I will be the first to admit that I haven’t always been a JoJo Siwa fan.
The 17-year-old dancer, singer and YouTube personality was an enigma to me — what’s the deal with all the rhinestones and her sparkly bows?
Honestly, there is a lot of negativity and criticism surrounding Siwa’s persona, especially from those who are near her age group.
Younger audiences, on the other hand, happily decorate their backpacks, water bottles and accessories with everything JoJo Siwa. And this is not surprising, as Siwa’s brand specifically caters to those who are young enough to appreciate stores like Justice and Claire’s.
The Nebraska native’s career began when she was just nine years old; she was featured on the second season of “Abby’s Ultimate Dance Competition,” a show judged by the infamous Abby Lee Miller. Young dancers would band together with their mothers to compete for a $100,000 prize.
Though Siwa received fifth place, her sassy personality was a shining light during her off-screen interviews. According to Insider, “The crew would gather in the control room to watch JoJo’s interviews live because they were so compelling.” Siwa’s knack for being on camera propelled her on her path to stardom.
After Siwa’s “Dance Moms” season ended, she created a YouTube channel, which now has over 11 million subscribers. In addition to her YouTube fame, Siwa has also produced a few singles, and she has hosted her very own Nickelodeon web show, “JoJo and Bow Bow Show Show,” which features an animated version of Siwa and her dog Bow Bow.
But to those who aren’t in the age group of Siwa’s intended audience, the origin of all her success may seem baffling. Before doing my own research, I really didn’t understand what made her so popular — and why seemingly all of the kids I babysat had an entire DIY slime kit inspired by the superstar.
The more I learned about Siwa, the more I realized just how much backlash she receives. Whether the hate is coming from adults or children, there never fails to be at least one spiteful comment on her YouTube videos or TikToks.

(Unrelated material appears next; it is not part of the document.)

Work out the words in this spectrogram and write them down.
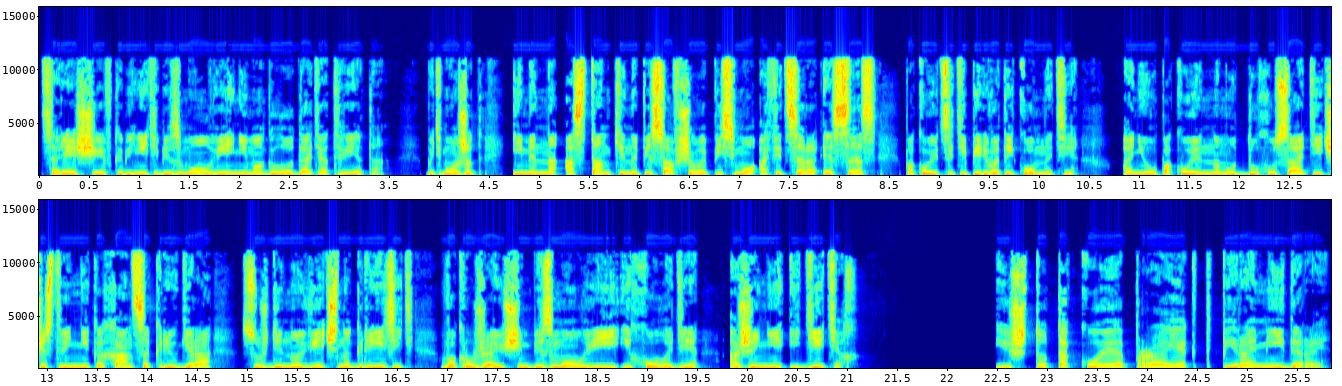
Царящее в кабинете безмолвие не могло дать ответа. Быть может, именно останки написавшего письмо офицера СС покоятся теперь в этой комнате, а неупокоенному духу соотечественника Ханса Крюгера суждено вечно грезить в окружающем безмолвии и холоде о жене и детях. И что такое проект пирамидеры?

“I’m not one to hate on people but ur 16 take the bow out,” said a TikTok user in reference to one of Siwa’s many decorative hairpieces.
“Your 17, so act 17,” said another.
It seems as though the YouTube star cannot catch a break, no matter how many times she addresses her haters’ mean comments.
“They’re making fun of me because I’m dressing like a toddler and I look young, and, like, I will say it is a personal thing,” said Siwa in an interview, when asked about how she responds to negativity. “I do like to dress like that, and I don’t care. I’m wearing leggings with rainbow stars on them and I just spilled mac and cheese all over my white shirt. I am a child.”
Recently, Siwa made a collaboration video with YouTube makeup sensation James Charles, in which Charles wiped the sparkles from Siwa’s face and revamped her signature ponytail. His makeover of the superstar certainly revealed an older, more sophisticated looking Siwa.
And while Siwa agreed that Charles’ makeover looked fantastic, it simply was not her style. “I will say, it’s very pretty and you did a wonderful job on the hair and on the makeup,” she said. “Obviously, it’s not me. I mean, you know how I showed up here in sparkles and bright pink and neon and rainbow, but it is really pretty and you did an incredible job.”
Siwa has no problem admitting to her childishness, which only seems to further aggravate her haters. But why, despite her radiant self-confidence, do people continue to so aggressively hate on this girl?
According to the Psych IRLYouTube channel, Donna explains that the distaste for Siwa comes from deep-rooted apprehension for those who deviate from the norm. Siwa is the prime example of this, as her youthful style and her spunky high-pony place her in the “other” category when it comes to the way a typical teenage girl is known to act.
When Donna asked her Instagram followers their ideas of the standard American teenage girl, many of the answers she received didn’t exactly entail owning a bedazzled piano or a collection of over 800 bows.
“As you can see, JoJo Siwa does not fit into any of these categories, which is why she gets some of the criticism that she gets— just because she doesn’t fit in,” explains Donna.
And while “be yourself” is such a commonly used mantra when it comes to raising confident children, society is so quick to shoot down someone who models this to the utmost degree. The sad truth is that teenage girls will inevitably receive backlash no matter how they behave — even if they seem to be acting mature for their age.
This is the case for Danielle Peskowitz Bregoli, also known as Bhad Bhabie, a 17-year-old made famous by her viral appearance on Dr. Phil when she was fifteen. Like Siwa, Peskowitz has made quite the name for herself on social media, and has even released an album featuring many famous rappers.
Though the two girls are the same age, their personas seem to directly oppose one another — and yet critics are constantly pushing for them to act more like each other.
While Peskowitz’s targeted audience is not suitable for younger children, Siwa makes an excellent role model for preteen girls who are learning to embrace their individuality.
Maybe you think Siwa’s bows are a little overbearing, or perhaps you’re sick of hearing your little cousin sing “Boomerang.” But you have to hand it to her — Siwa has become wildly successful just for being unique. Instead of hating on her, I think we could all learn a thing or two from her youthful spirit and her ability to remain true to herself.